Aswan is a large city, expanded in modern times and boasting a population approaching 300,000. I had not travelled to Egypt to see large cities. I had come from one of the largest, London, and sought peace and antiquity. There was little of that to be found in this bustling terminus of riverboats, tourists, and crowded markets. However, there were two good reasons to travel here; Elephantine Island, and The Temple of Philae, and we were going to see them both. It was an early start the next morning, for the drive of over sixty miles down to the islands at Philae. On arrival, a serene trip on a small felucca would take our small group to one of the two islands. The Temple buildings had been threatened with flooding after the Aswan Dam was built, and because of this, the temple was moved stone by stone, to its present location.
I remember how peaceful it felt, arriving on the sailing boat, and touring the restored buildings with such a small group. On the return trip to Aswan, we stopped at an ancient quarry, where we could see rejected monoliths and carved statues still partly in the rock they had been carved from. If they cracked, or were damaged during carving, they were simply left in place. That night on the boat, they hosted the ‘theme’ party. We attended, but I have to tell you that we did not really enter into the full spirit of it, as we declined to dress in ancient Egyptian style clothing.

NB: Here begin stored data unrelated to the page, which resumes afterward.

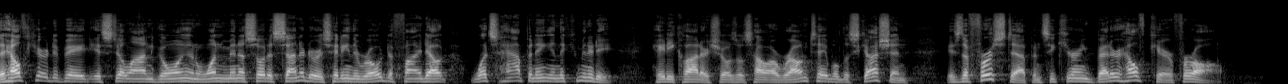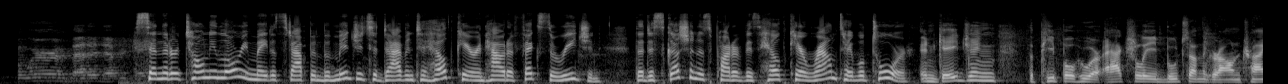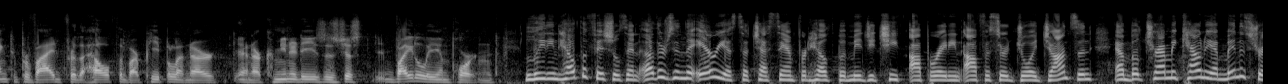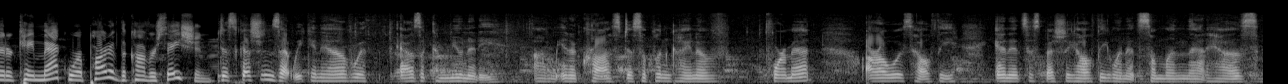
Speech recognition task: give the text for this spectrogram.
The healthcare debate is still ongoing and one Minnesota senator is hitting the road to find out what's happening in the community. Haiti Clotter shows us how a roundtable discussion is the first step in securing better healthcare for all. Senator Tony Lourey made a stop in Bemidji to dive into health care and how it affects the region. The discussion is part of his health care roundtable tour. Engaging the people who are actually boots on the ground trying to provide for the health of our people and our and our communities is just vitally important. Leading health officials and others in the area such as Sanford Health Bemidji Chief Operating Officer Joy Johnson and Beltrami County Administrator Kay Mack were a part of the conversation. Discussions that we can have with as a community um, in a cross-discipline kind of format are always healthy, and it's especially healthy when it's someone that has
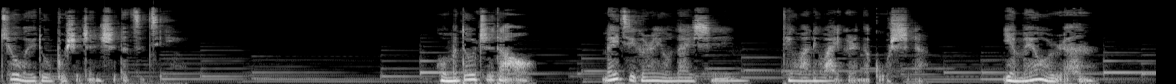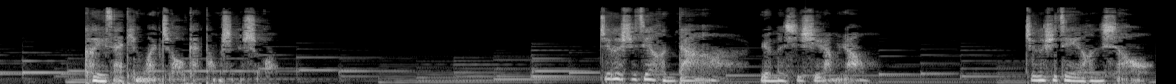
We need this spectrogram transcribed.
却唯独不是真实的自己。我们都知道，没几个人有耐心听完另外一个人的故事，也没有人可以在听完之后感同身受。这个世界很大，人们熙熙攘攘；这个世界也很小，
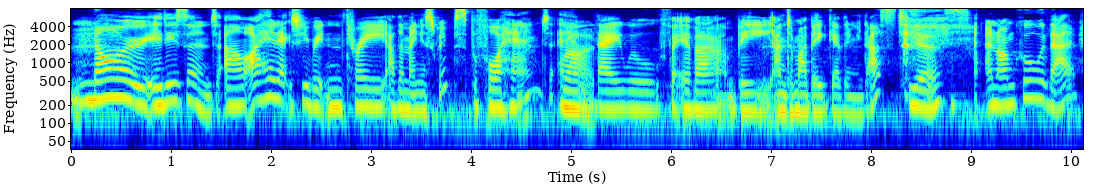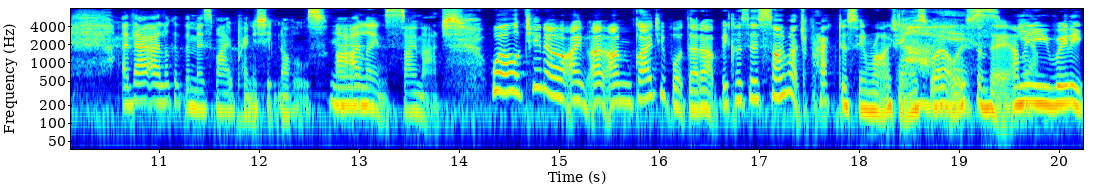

The next morning heralded our last night on board. We were taken across to Elephantine Island by boat, where we decided to take the steep trip to the Aga Khan mausoleum. Unwisely, as it turned out, we agreed to pay a small fee to both go on the same camel. Jammed into a double saddle, with a hard wooden surround, we later suffered badly from being rocked back and forth for a considerable time on the back of this unfortunate animal. Days later, we still had extensive bruising from the pressure of the uncomfortable saddle. Later that evening, we ventured into the nearest market to the riverside. Aswan is known for fine quality cotton products, and we purchased a tablecloth and napkin set, with the minimum of haggling on that occasion. We watched the sun set behind Elephantine Island, with riverboats and feluccas silhouetted on the water. It was magnificent indeed.
Our last night on the boat was something of an anti-climax though, as we were aching and tired from a long day, and went to bed early.
The next day, we packed after breakfast, and went to the small reception area, to settle our room bill. Despite all the extra teas and coffees, numerous beers, and some wine with dinner, our total for the whole cruise was less than £40, around £8 a day. I even got them to check it, as I thought it was not enough. They obviously thought I was complaining, and presented a meticulous drink-by-drink account. When I told them I thought it was too low, they just smiled. It must have seemed a lot of money to them. I added the difference, to make it the equivalent of £50, and considered it to be money well spent, including gratuities. We left the boat reluctantly, and I gazed enviously at the other river cruisers, still conveying tourists. The return trip by coach took just under four hours, including a short lunch break in a rather dubious roadside cafe. The distance from Luxor to Aswan was about 110 miles. It had taken four days on board, less than four hours by road.
Back at the Hilton, we were surprised to get the same room we had left earlier that week. We still had a few days of our holiday left, including the much-anticipated trip to Abu Simbel.